22nd June 2022

Ben Nicholl, Fund Manager at Royal London Asset Management, comments on the UK Debt Office’s gilt syndication announcement:

“Make no mistake about it, yesterday’s UK syndication of nominal 2073 maturity bonds, the longest gilt in issue, was not a good outcome for the UK market, the debt management office, or the UK taxpayer.

“As the market opened, expectations were for a deal size worth around £4bn. Just a few hours later, once deal books had shut, the UK Debt Management office announced they would only be looking to raise around £3.3bn. Quite simply, despite the significant rise in long dated yields over recent months, there is simply not enough demand from the market for such a long maturity asset.
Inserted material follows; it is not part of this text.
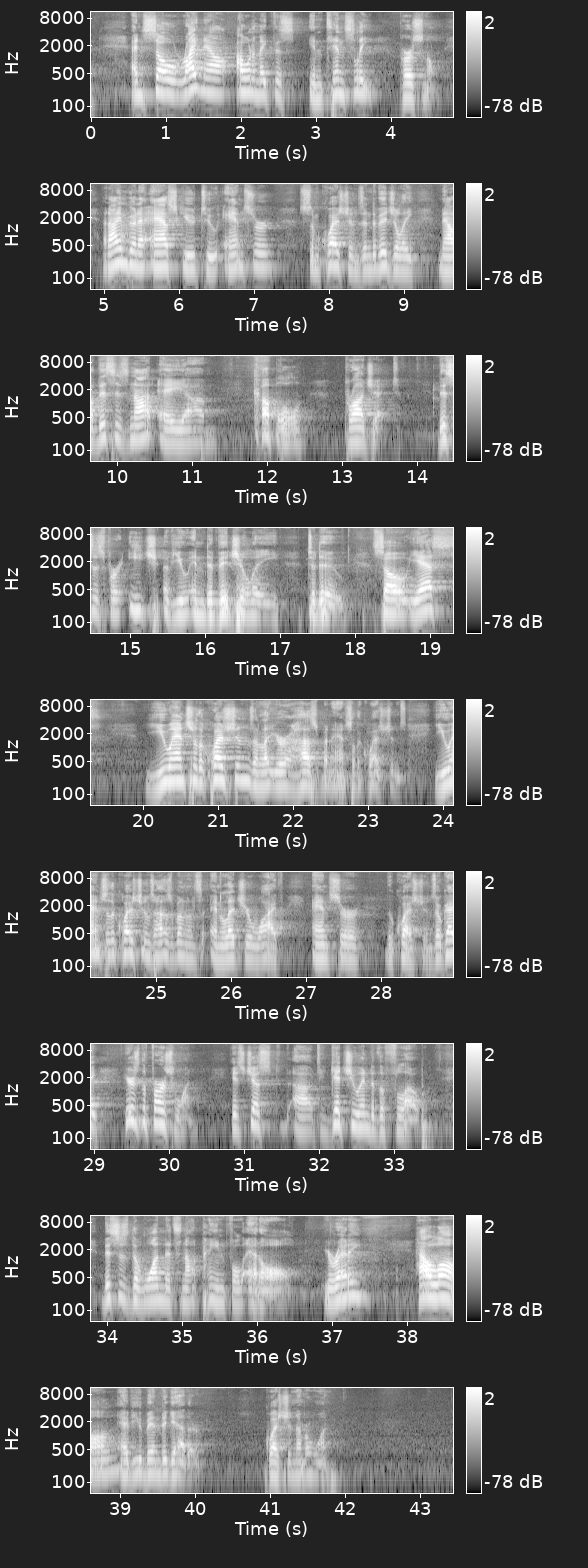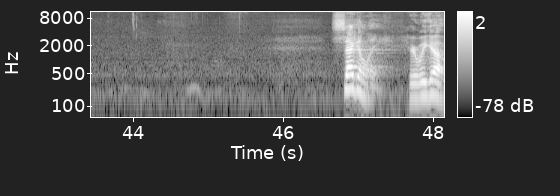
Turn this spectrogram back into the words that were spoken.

“To put the year to date move into context, the bond was first issued in February this year at a price of 93.89p. Today the bond was issued at a price of 57.63p. The result has seen gilt curves steepen, and the UK market underperform global peers; a trend that may continue for the foreseeable future. With the economic picture deteriorating, and the UK government under increasing pressure to cut taxes and provide support to business and consumers, the outlook for UK bond supply looks set to worsen.

“Back in March, the amount of gilts that the UK Debt Management Office expects to issue this year to finance government borrowing requirements was lower than the market expected, surprising to the downside – the market had expected £145bn but it came in at £125bn. Few market participants would be surprised to see the gross number balloon higher as the year progresses.

“Add to that the central bank being criticised for being behind the curve and in denial about the inflationary challenges ahead, and one wonders who will be around to buy all the gilt supply to come. At the very least, investors should be asking the question; how high do bond yields need to rise to attract investor appetite?

“With inflation climbing towards 11%, interest rates rising, dwindling central bank credibility, and deteriorating market liquidity, it feels as if it needs to be higher than 2.5%.”


The views expressed are those of the author at the date of publication unless otherwise indicated, which are subject to change, and is not investment advice.